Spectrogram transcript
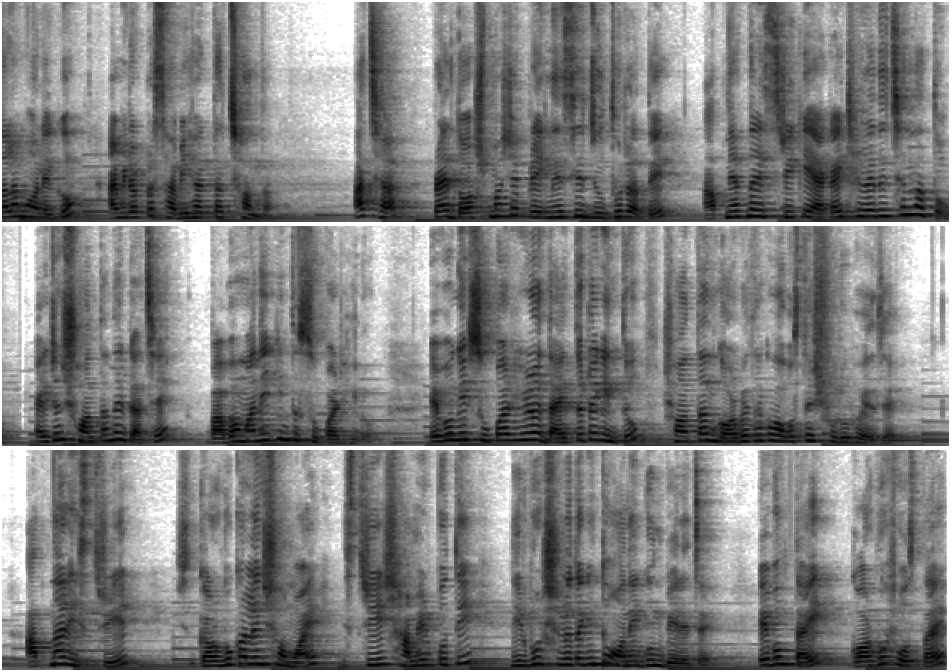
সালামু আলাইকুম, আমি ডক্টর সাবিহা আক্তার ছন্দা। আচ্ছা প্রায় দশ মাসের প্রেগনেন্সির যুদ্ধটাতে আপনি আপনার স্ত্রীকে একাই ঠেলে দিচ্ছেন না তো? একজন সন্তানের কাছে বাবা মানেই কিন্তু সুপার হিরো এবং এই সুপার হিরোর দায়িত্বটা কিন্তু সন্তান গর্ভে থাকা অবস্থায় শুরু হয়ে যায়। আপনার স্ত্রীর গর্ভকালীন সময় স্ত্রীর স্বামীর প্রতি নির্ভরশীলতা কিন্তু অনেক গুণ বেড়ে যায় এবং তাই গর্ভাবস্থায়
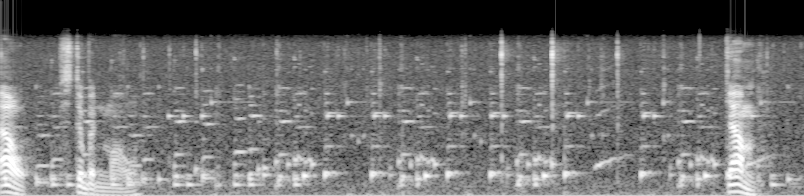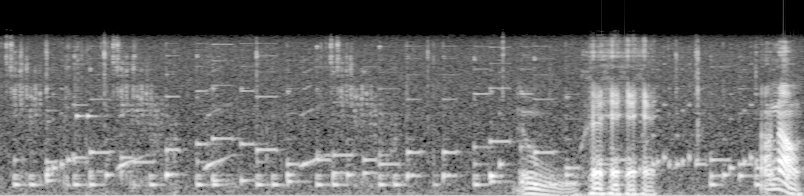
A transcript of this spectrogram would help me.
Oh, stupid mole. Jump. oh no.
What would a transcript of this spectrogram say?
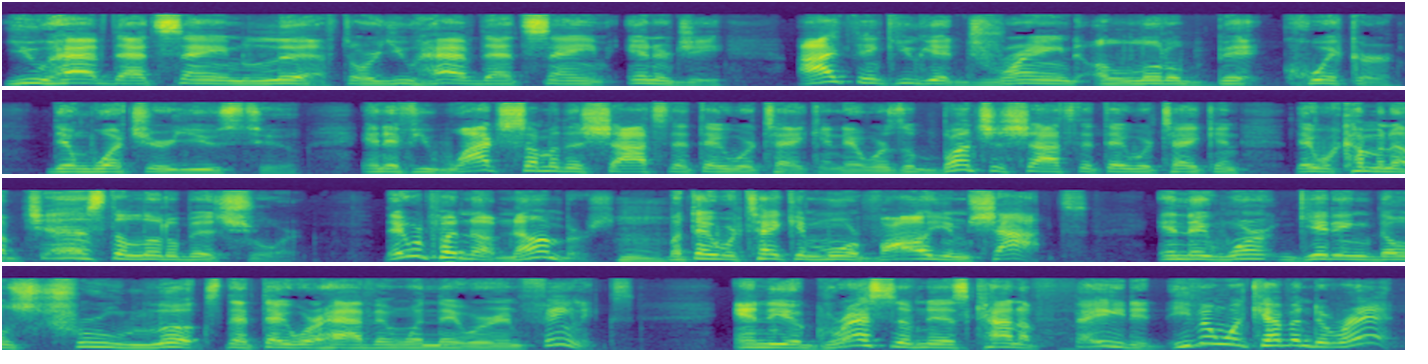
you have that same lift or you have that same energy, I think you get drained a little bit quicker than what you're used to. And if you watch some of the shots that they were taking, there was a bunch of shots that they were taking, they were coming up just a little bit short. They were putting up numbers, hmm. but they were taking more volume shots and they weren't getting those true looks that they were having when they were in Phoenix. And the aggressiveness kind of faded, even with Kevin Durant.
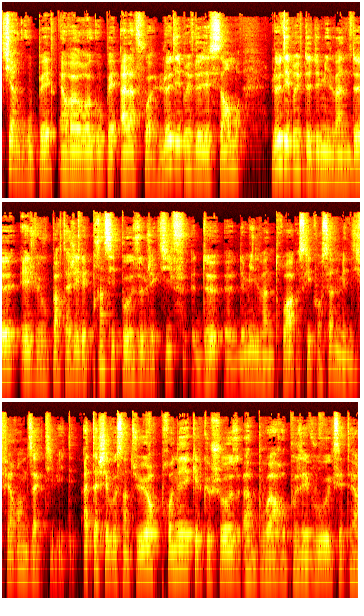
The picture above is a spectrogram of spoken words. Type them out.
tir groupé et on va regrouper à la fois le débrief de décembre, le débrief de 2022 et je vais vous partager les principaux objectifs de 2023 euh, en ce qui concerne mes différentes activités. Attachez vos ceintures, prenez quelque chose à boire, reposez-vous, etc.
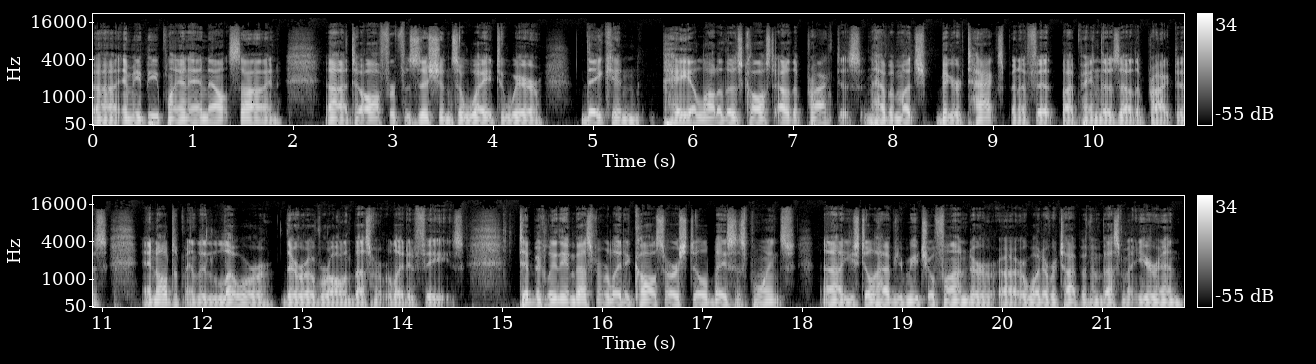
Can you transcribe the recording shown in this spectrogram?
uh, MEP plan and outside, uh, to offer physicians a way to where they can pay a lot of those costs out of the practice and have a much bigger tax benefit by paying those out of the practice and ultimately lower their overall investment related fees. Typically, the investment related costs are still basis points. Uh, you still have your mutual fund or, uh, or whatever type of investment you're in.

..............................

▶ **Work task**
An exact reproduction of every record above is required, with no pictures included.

▶ **Result**
Spectrogram transcript
সালামু আলাইকুম, আমি ডক্টর সাবিহা আক্তার ছন্দা। আচ্ছা প্রায় দশ মাসের প্রেগনেন্সির যুদ্ধটাতে আপনি আপনার স্ত্রীকে একাই ঠেলে দিচ্ছেন না তো? একজন সন্তানের কাছে বাবা মানেই কিন্তু সুপার হিরো এবং এই সুপার হিরোর দায়িত্বটা কিন্তু সন্তান গর্ভে থাকা অবস্থায় শুরু হয়ে যায়। আপনার স্ত্রীর গর্ভকালীন সময় স্ত্রীর স্বামীর প্রতি নির্ভরশীলতা কিন্তু অনেক গুণ বেড়ে যায় এবং তাই গর্ভাবস্থায়
A transcript of this spectrogram would help me.
Oh, stupid mole. Jump. oh no.
What would a transcript of this spectrogram say?
you have that same lift or you have that same energy, I think you get drained a little bit quicker than what you're used to. And if you watch some of the shots that they were taking, there was a bunch of shots that they were taking, they were coming up just a little bit short. They were putting up numbers, hmm. but they were taking more volume shots and they weren't getting those true looks that they were having when they were in Phoenix. And the aggressiveness kind of faded, even with Kevin Durant.
The picture above is a spectrogram of spoken words. Type them out.
tir groupé et on va regrouper à la fois le débrief de décembre, le débrief de 2022 et je vais vous partager les principaux objectifs de 2023 euh, en ce qui concerne mes différentes activités. Attachez vos ceintures, prenez quelque chose à boire, reposez-vous, etc.
Can you transcribe the recording shown in this spectrogram?
uh, MEP plan and outside, uh, to offer physicians a way to where they can pay a lot of those costs out of the practice and have a much bigger tax benefit by paying those out of the practice and ultimately lower their overall investment related fees. Typically, the investment related costs are still basis points. Uh, you still have your mutual fund or, uh, or whatever type of investment you're in.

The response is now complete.